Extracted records
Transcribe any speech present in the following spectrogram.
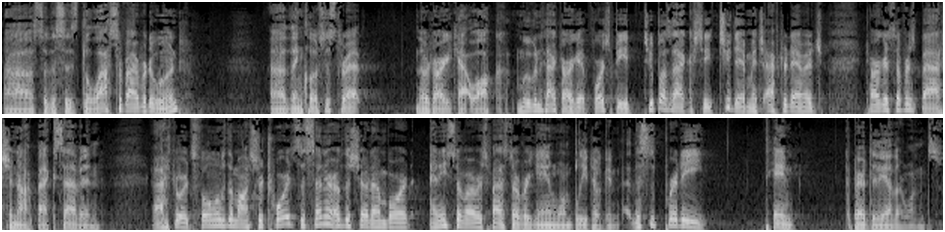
Uh, so this is the last survivor to wound, uh, then closest threat, no target catwalk, move and attack target, four speed, two plus accuracy, two damage. After damage, target suffers bash and knockback seven. Afterwards, full move the monster towards the center of the showdown board. Any survivors passed over gain one bleed token. This is pretty tame compared to the other ones.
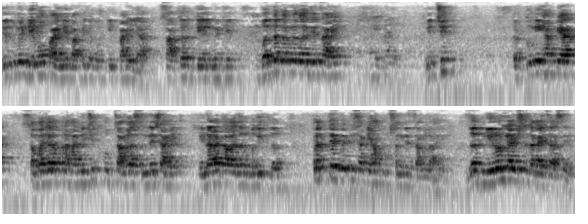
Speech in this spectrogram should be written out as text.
जे तुम्ही डेमो पाहिले बाकीच्या गोष्टी पाहिल्या साखर तेल मीठ हे बंद करणं गरजेचं आहे? निश्चित? तर तुम्ही हॅपी आहात समाजाला पण हा निश्चित खूप चांगला संदेश आहे. येणाऱ्या काळात जर बघितलं प्रत्येक व्यक्तीसाठी हा खूप संदेश चांगला आहे. जर निरोगी आयुष्य जगायचं असेल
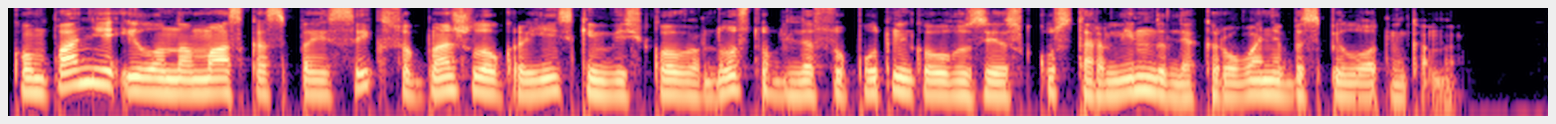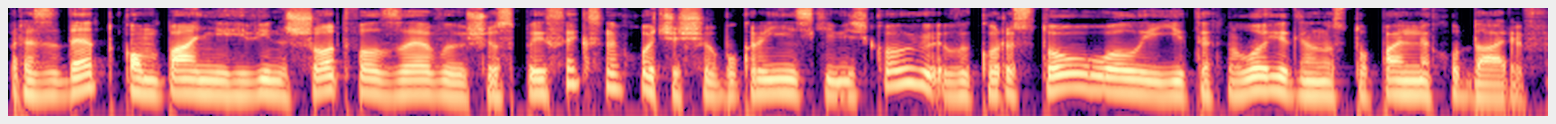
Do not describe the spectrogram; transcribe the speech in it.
Компанія Ілона Маска SpaceX обмежила українським військовим доступ для супутникового зв'язку Starlink для керування безпілотниками. Президент компанії Гвін Шотвелл заявив, що SpaceX не хоче, щоб українські військові використовували її технології для наступальних ударів.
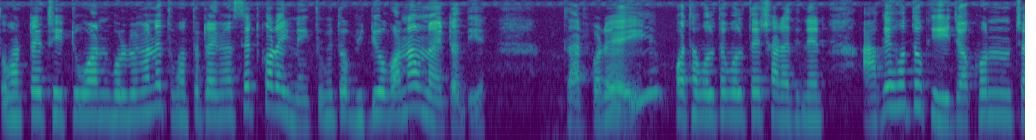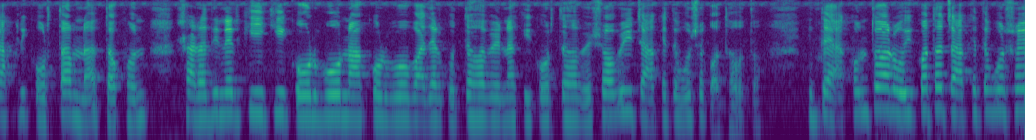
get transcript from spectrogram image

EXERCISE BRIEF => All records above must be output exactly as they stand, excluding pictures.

SOLVED EXERCISE =>
Transcribe any speech present in the following spectrogram.
Uh, so this is the last survivor to wound, uh, then closest threat, no target catwalk, move and attack target, four speed, two plus accuracy, two damage. After damage, target suffers bash and knockback seven. Afterwards, full move the monster towards the center of the showdown board. Any survivors passed over gain one bleed token. This is pretty tame compared to the other ones.
Speech in this spectrogram should be written out as text.
जे तुम्ही डेमो पाहिले बाकीच्या गोष्टी पाहिल्या साखर तेल मीठ हे बंद करणं गरजेचं आहे? निश्चित? तर तुम्ही हॅपी आहात समाजाला पण हा निश्चित खूप चांगला संदेश आहे. येणाऱ्या काळात जर बघितलं प्रत्येक व्यक्तीसाठी हा खूप संदेश चांगला आहे. जर निरोगी आयुष्य जगायचं असेल
Do not describe the spectrogram; transcribe the speech in it.
Компанія Ілона Маска SpaceX обмежила українським військовим доступ для супутникового зв'язку Starlink для керування безпілотниками. Президент компанії Гвін Шотвелл заявив, що SpaceX не хоче, щоб українські військові використовували її технології для наступальних ударів.
get transcript from spectrogram image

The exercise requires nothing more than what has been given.